Your assignment |
From the line containing "What's the transcript" down to the last line of the entries, print each line exactly and leave the pictures out.

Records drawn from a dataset

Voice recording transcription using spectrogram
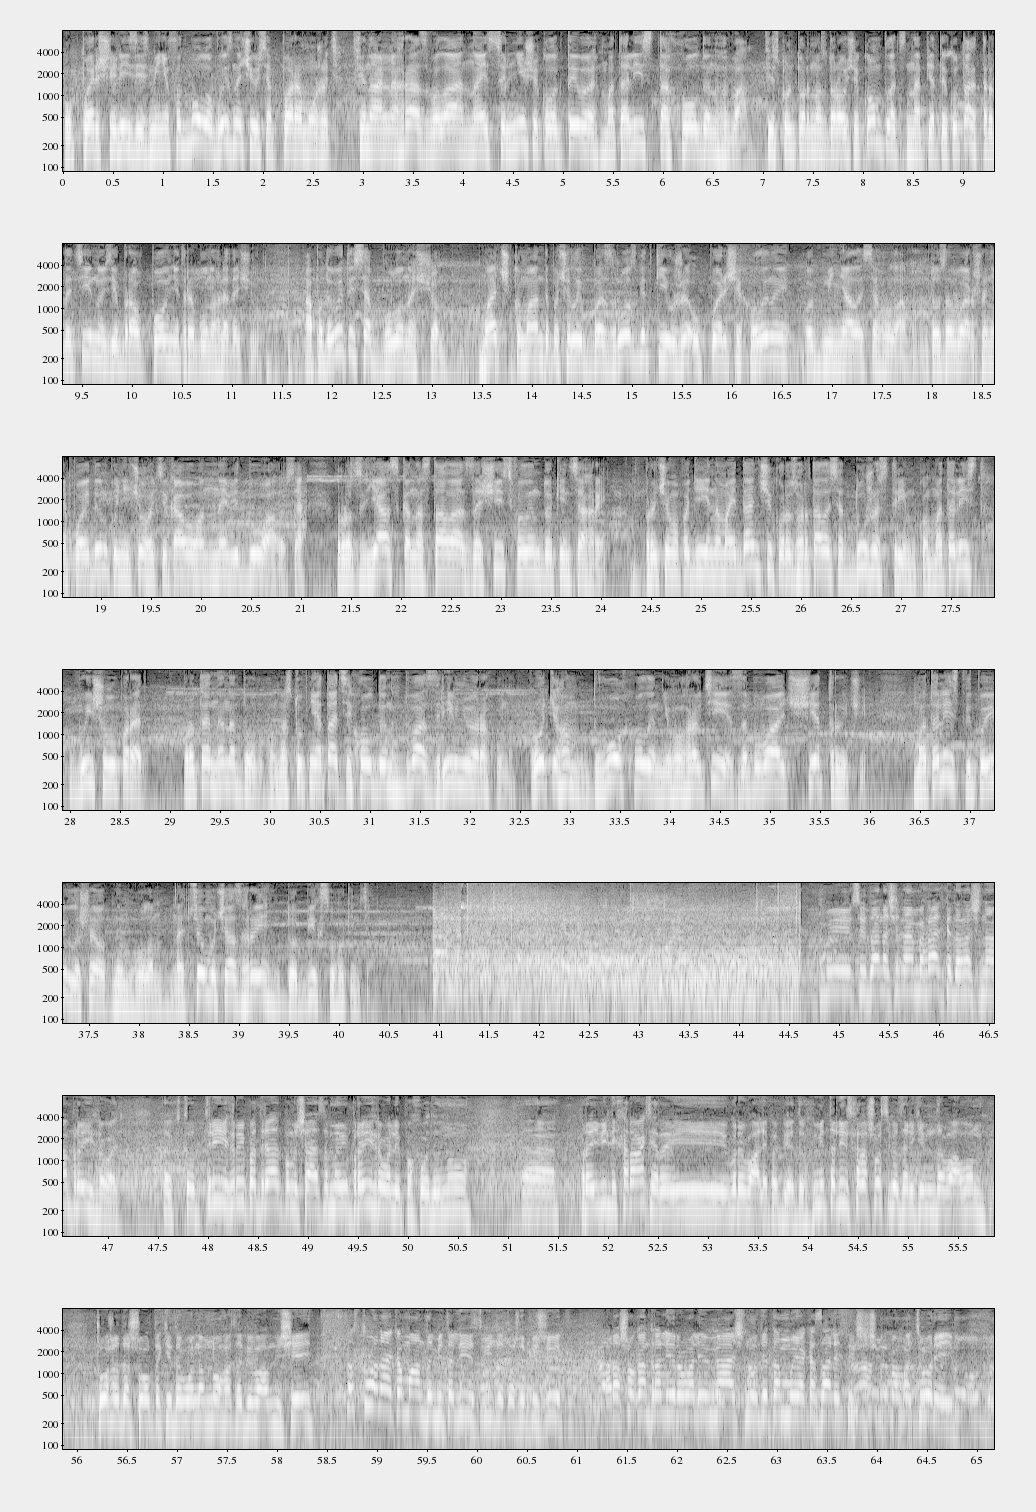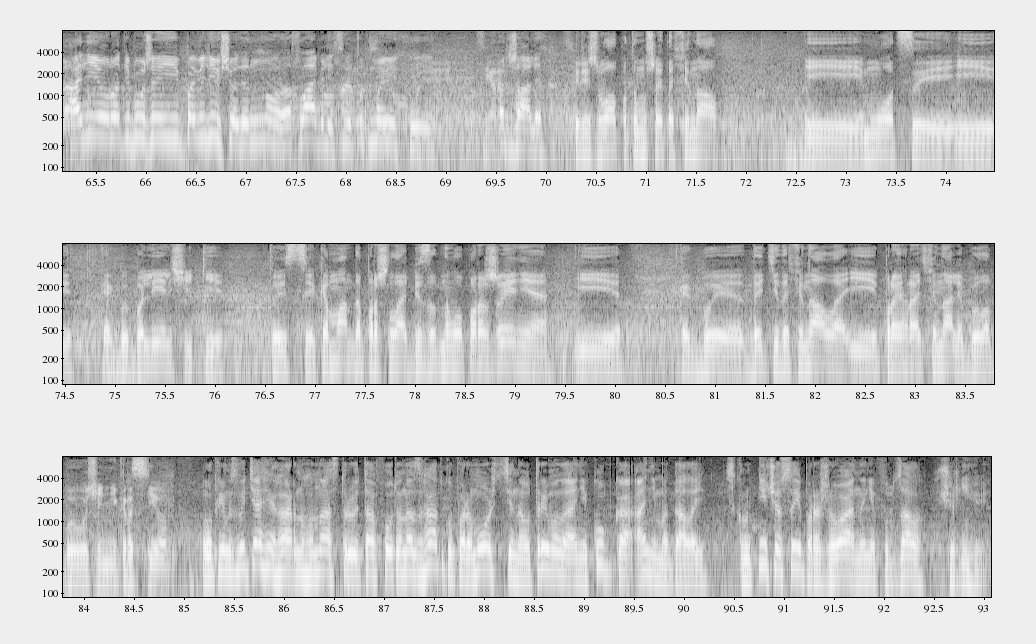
У першій лізі з мініфутболу визначився переможець. Фінальна гра звела найсильніші колективи Металіст та Холдинг 2 Фізкультурно-здоровчий комплекс на п'яти кутах традиційно зібрав повні трибуни глядачів. А подивитися було на що. Матч команди почали без розвідки і вже у перші хвилини обмінялися голами. До завершення поєдинку нічого цікавого не відбувалося. Розв'язка настала за 6 хвилин до кінця гри. Причому події на майданчику розгорталися дуже стрімко. Металіст вийшов уперед, проте ненадовго. В наступній атаці Холдинг 2 зрівнює рахунок. Протягом двох хвилин його гравці забивають ще тричі. Металіст відповів лише одним голом. На цьому час гри добіг свого кінця. Мы всегда начинаем играть, когда начинаем проигрывать. Так что три игры подряд, получается, мы проигрывали по ходу, но э, проявили характер и вырывали победу. Металлист хорошо себя зарекомендовал, он тоже дошел, таки довольно много забивал мячей. Достойная команда Металлист, видите, тоже бежит. Хорошо контролировали мяч, но где-то мы оказались их чуть-чуть по матере. Они вроде бы уже и повели в счете, ну, расслабились, и тут мы их и поджали. переживал, потому что это финал. И эмоции, и как бы болельщики. То есть э, команда прошла без одного поражения. И как бы дойти до финала и проиграть в финале было бы очень некрасиво. Окрім звитяги, гарного настрою та фото на згадку, переможці не отримали ані кубка, ані медалей. Скрутні часи переживає нині футзал в Чернігові.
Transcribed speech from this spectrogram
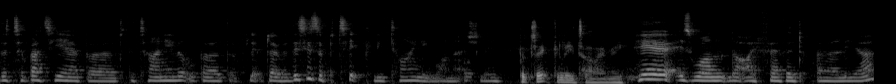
the tabatiere bird, the tiny little bird that flipped over. This is a particularly tiny one, actually. Particularly tiny. Here is one that I feathered earlier.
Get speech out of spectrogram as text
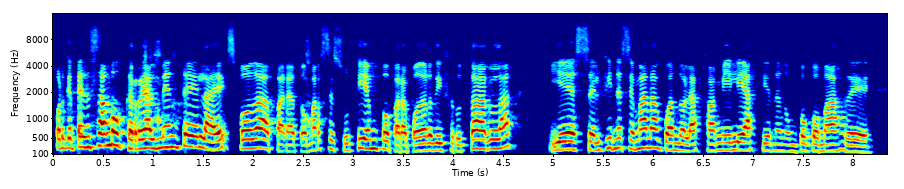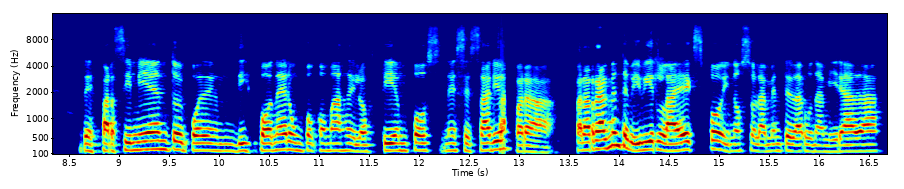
porque pensamos que realmente la expo da para tomarse su tiempo, para poder disfrutarla, y es el fin de semana cuando las familias tienen un poco más de, de esparcimiento y pueden disponer un poco más de los tiempos necesarios para, para realmente vivir la expo y no solamente dar una mirada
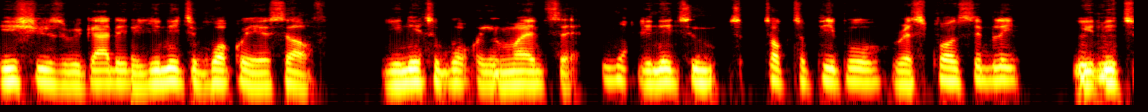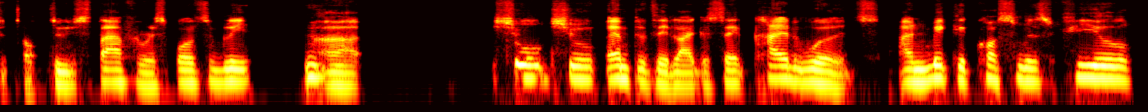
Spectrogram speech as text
issues regarding you need to work on yourself. You need to work on your mindset. Yeah. You need to talk to people responsibly. You mm-hmm. need to talk to staff responsibly. Mm-hmm. Uh, show show empathy, like I said, kind words, and make the customers feel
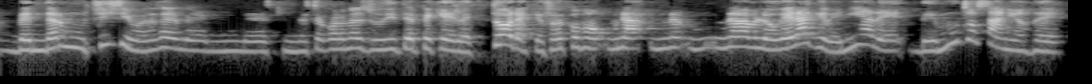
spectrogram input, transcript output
vender muchísimo. ¿no? Me, estoy acordando de Judith Peque Lectores, que fue como una, bloguera que venía de, muchos años de,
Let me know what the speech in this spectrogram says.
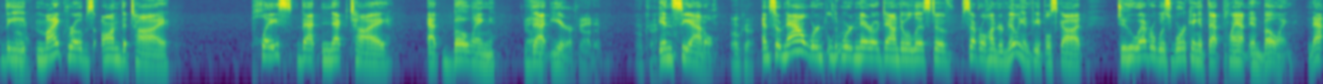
the oh. microbes on the tie place that necktie at Boeing that year Got it. Okay. in Seattle. okay. And so now we're we're narrowed down to a list of several hundred million people, Scott, to whoever was working at that plant in Boeing. Now,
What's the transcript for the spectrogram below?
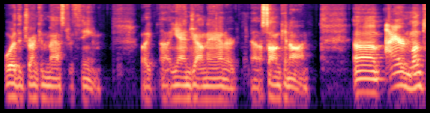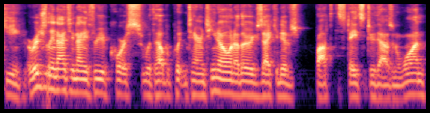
or the Drunken Master theme, like uh, Yan Xiaonan or uh, Song Kenan. Um, Iron Monkey, originally 1993, of course, with the help of Quentin Tarantino and other executives, brought to the States in 2001.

Response |
What's the transcript for the spectrogram below?
or the Drunken Master theme, like uh, Yan Xiaonan or uh, Song Kenan. Um, Iron Monkey, originally 1993, of course, with the help of Quentin Tarantino and other executives, brought to the States in 2001.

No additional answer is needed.